1 Legacies of Napoleon
2 The Concert of Europe and Limited War: the Crimea
3 The Wars of German Unification 1864-71
4 The American Civil War 1861-65
5 European Interventions in Africa & Colonial 'Small Wars'
6 and 7 Developments in Naval Warfare, 1815-1918
8 The Revolution in Armament, 1879-1914
9 Opening Moves in the Great War, August 1914
10 Trenchlock on the Western Front, 1915-16
11 France's War: 'Aux armes, citoyens...'
12 The Entente's Exhaustion, 1917
13 The Kaiser's Collapse, 1918

Seminars (1hr 50mins)

SEMINAR ONE (Legacies of Napoleonic warfare)
a) Command, operational systems, tactics
b) Strateic Thought : Clausewitz (I): war as politics; 'Absolute War vs. Real War'; the 'Paradoxical Trinity'
c) Strategic thought : Clausewitz (II): Friction; Attack vs. Defence; the People in Arms
d) Logistics and Intelligence: the Cinderellas of military organisations... and of military history?

SEMINAR TWO (Mid-19th C. Warfare)
a) Organising for War: general staffs, conscription and fortifications
b) The industrialisation of war: telegraphs, steamships, railways, rifles
c) The Crimea (1854-56) and Wars of German Unification
d) The American Civil War, 1861-65

SEMINAR THREE (Between sport and slaughter: armies and navies in 'Britannia's heyday', 1871-1914)
a) European Armies and the 'Native Encounter' (Case Study: The Zulu War, 1878-79)
b) The Leverage of Sea Power and the emergence of maritime strategic thought (Mahan & Corbett)
c) Things to Come? The Boer War (1899-1902) and Russo-Japanese War (1904-5)
d) Clash of Arms: The Battle of the Frontiers, Aug-Sept. 1914

SEMINAR FOUR (Towards Total War: The Western Front, 1914-18)
a) 'Trenchlock' and modern siege warfare: the supply/transport conundrum
b) Elan vital vs. Stormtroops? French & German approaches to winning on the Western Front
c) 'Who's in charge here?' Command, control and communications before portable radios and mobile phones
d) Battle tactics and the ascent of the 'learning curve': Arras, Messines and Ypres, April-November 1917

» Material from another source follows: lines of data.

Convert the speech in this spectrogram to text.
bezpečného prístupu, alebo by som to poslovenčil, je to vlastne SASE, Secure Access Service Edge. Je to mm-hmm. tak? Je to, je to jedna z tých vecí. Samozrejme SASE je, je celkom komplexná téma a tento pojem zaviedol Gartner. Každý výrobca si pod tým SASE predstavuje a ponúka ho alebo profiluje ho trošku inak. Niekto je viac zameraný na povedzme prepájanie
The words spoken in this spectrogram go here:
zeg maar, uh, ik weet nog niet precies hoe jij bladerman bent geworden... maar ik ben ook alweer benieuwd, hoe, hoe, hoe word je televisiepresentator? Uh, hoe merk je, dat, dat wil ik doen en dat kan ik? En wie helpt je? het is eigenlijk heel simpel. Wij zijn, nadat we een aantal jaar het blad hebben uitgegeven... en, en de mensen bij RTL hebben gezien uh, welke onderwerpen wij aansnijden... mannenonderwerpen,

SEMINAR FIVE (Towards Total War: "Sideshows" and Sea Warfare)
a) 'Forgotten' Allied victory: the Western Front, July-Nov. 1918
b) The attractions of the Indirect Approach: Was Gallipoli a good idea badly executed, or a poor idea in the first place?
c) Why did the British public and R.N. officers feel so disappointed by the outcome of the Battle of Jutland (1916)?
d) How serious a threat to Britain was the 1917 German U-Boat offensive, and why?

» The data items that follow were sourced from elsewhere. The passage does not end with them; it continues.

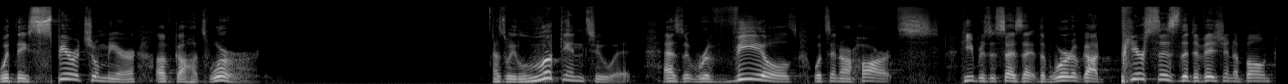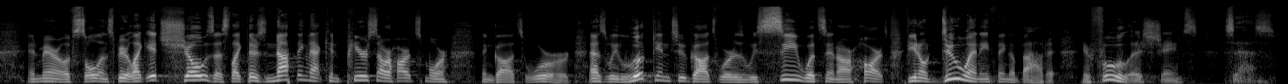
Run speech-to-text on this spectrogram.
with the spiritual mirror of God's Word as we look into it, as it reveals what's in our hearts, Hebrews, it says that the Word of God pierces the division of bone and marrow, of soul and spirit. Like it shows us, like there's nothing that can pierce our hearts more than God's Word. As we look into God's Word, as we see what's in our hearts, if you don't do anything about it, you're foolish, James says.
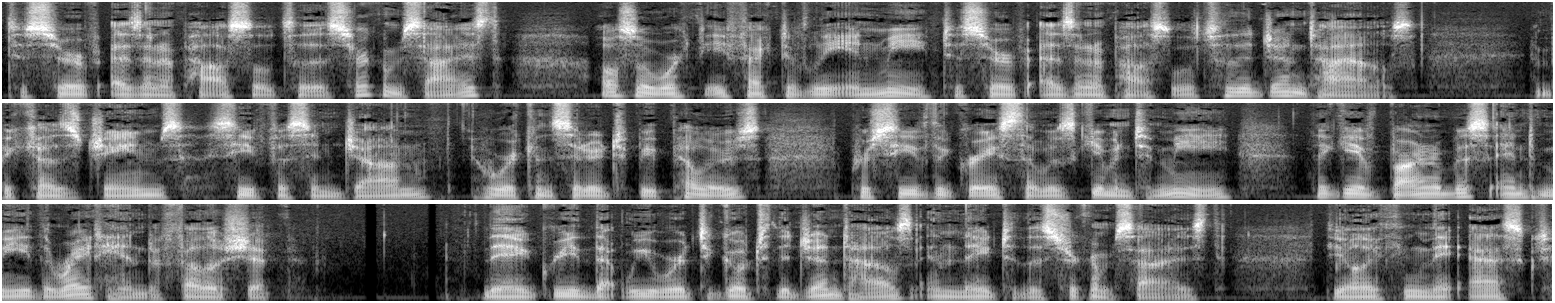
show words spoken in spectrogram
to serve as an apostle to the circumcised, also worked effectively in me to serve as an apostle to the Gentiles. And because James, Cephas, and John, who were considered to be pillars, perceived the grace that was given to me, they gave Barnabas and me the right hand of fellowship. They agreed that we were to go to the Gentiles and they to the circumcised. The only thing they asked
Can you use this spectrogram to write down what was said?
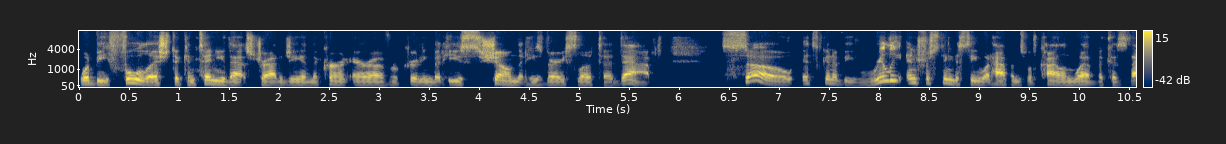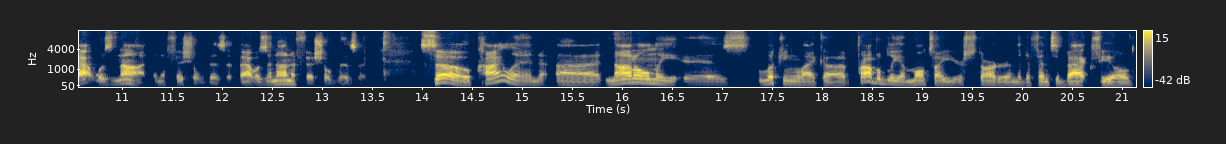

The aim of this module is to provide students with the opportunity to study military developments, and historiographical debates about them, relating to warfare, the recruitment and organization of armed forces, the development of strategy and the impact of technological changes on armed forces and the conduct of operations, from the Napoleonic Wars' end (1815) to the close of World War One (1918).

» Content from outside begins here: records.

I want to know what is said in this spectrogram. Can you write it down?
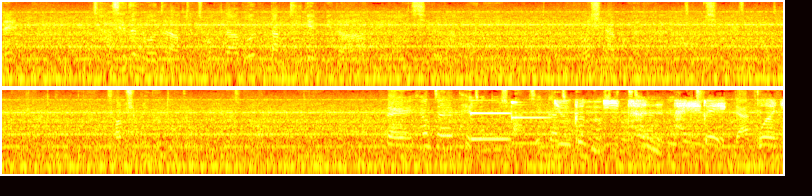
네. 자세든 뭐든 아무튼 정답은 딱 두 개입니다. 네, 시를 당연히 무엇이나 보다니까 잠시 후에 32년 동정 네, 현재 대전도시 마치까지 요금 2,800원이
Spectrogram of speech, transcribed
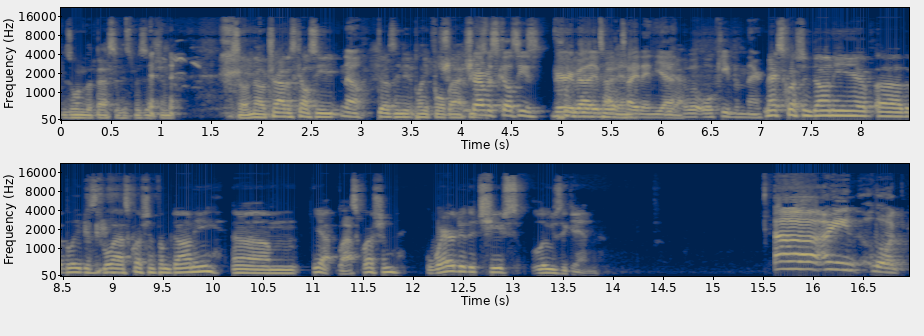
is one of the best at his position. so no, Travis Kelce No. doesn't need to play fullback. Travis Kelce's very valuable tight tight end. end. Yeah, Yeah. We'll, we'll keep him there. Next question, Donnie. Uh, I believe this is the last question from Donnie. Um, yeah, last question. Where do the Chiefs lose again? Uh, I mean, look,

Transferable skills

Students will be required to work independently on their preparation for seminars and the assessed elements of the module and make critical use of web-sites in their research and data-collection
Students will be required use IT in the module to word-process their essays and pre-circulate by e-mail attachment their bullet-point presentations for seminars
Students will be encouraged to use numerical data where appropriate in support of their oral and written arguments
Students will be expected to contribute to seminar discussions and to facilitate this, the Module Convenor assigns three or four students in each seminar group to prepare in advance, and distribute electronically, one-page bullet-point summaries of aspects of the seminar topic and to introduce the sub-topic by a short non-assessed presentation. A paired-off student (also pre-designated), for each presentation, is then called on as Respondent, before general discussion is opened for all seminar group members
Throughout the module students will need to manage their time effectively.

10 ECTS credits

Reading List

Recommended Text
David Gates (2001) Warfare in the Nineteenth Century Palgrave Primo search Reid, Brian Holden. The Civil War and the wars of the nineteenth century /Brian Holden Reid. Primo search Trevor Royle (1999) Crimea: The Great Crimean War, 1854-56 Little, Brown & Co Primo search


This module is at CQFW Level 6